Each brother has his own style and character. Stallone's Cosmo is a hustler and con-artist, always looking for the next easy buck, Armand Assante's Lenny is the ex-WWII hero, an undertaker who came back to the neighborhood with a limp in his walk and a bitter (if essentially cool) attitude, but who also has savvy and respect and eventually becomes Victor's manager, and Victor himself, the gawky, strong, dumb yet sincere hulk of a man, who quickly leaves his job hauling ice up tenement stairways once he realizes he has talent as a wrestler.
Initially, it is Cosmo that dominates the proceedings, aggressively encouraging Victor to participate in wrestling matches, who is reluctant at first, and against the wishes of his girlfriend. Lenny is at first unsure of all this, and constantly tries to warn-off Victor, reminding him that he could get hurt, and often castigating Cosmo for involving Victor. As the film progresses, the roles begin to reverse . . . Cosmo becomes unsure, and guilty, about his behaviour towards Victor, while Lenny becomes ever more keen to push, and exploit Victor as far as he can. Eventually, Lenny seems to have a complete personality change, losing his cool, retiring demeanour and becoming an aggressive, manipulative high roller who uses Victor for his own ends, seeming to not care that his own brother is getting hurt. The resolution of these events at the end of the movie is both cathartic, and joyous.

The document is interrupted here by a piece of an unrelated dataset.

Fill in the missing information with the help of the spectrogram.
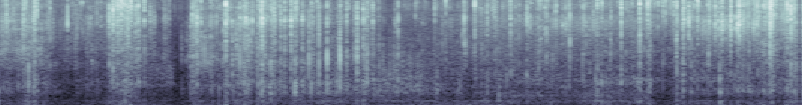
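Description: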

This was the first major film that Armand Assante appeared in.Anne Archer also appeared in the film. Joe Spinell] played the emcee during the wrestling matches.
A number of professional wrestlers appeared, including Terry Funk as the foil to the hero of the film. Cameos include Ted DiBiase, Bob Roop, Dick Murdoch, Dory Funk Jr., Don Leo Jonathan, Don Kernodle, Gene Kiniski, Dennis Stamp, Ray Stevens, and Uliuli Fifita; all were pro wrestlers.
- This film was based on a book of the same name written by Sylvester Stallone, which appeared in book stores during 1978.
- Sylvester Stallone himself sang the opening song in the film, Too Close To Paradise.
- Musician Tom Waits made his cinematic debut in Paradise Alley as the piano player named Mumbles.
- The original title of the film was Hell's Kitchen.
- The opening credits utilized the original Universal Pictures opening used during their 1940's productions.
- Sylvester Stallones brother Frank has a cameo appearance as a singer.
- On the Legends of Wrestling II game, "Million Dollar Man" Ted Dibiase admitted he flashed across the screen briefly in the movie. He then said that some of the other actors were making wise-cracks about wrestling. Sylvester Stallone then stopped production one day and announced, "I don't want to hear another word about pro-wrestling and wrestlers. These guys (the wrestlers) were doing something for us in three days, that would have taken 6 months to do with Hollywood stuntmen. These guys are the best improv actors in the world." Dibiase said he stuck out his chest a little farther after the comment, citing it made him feel good.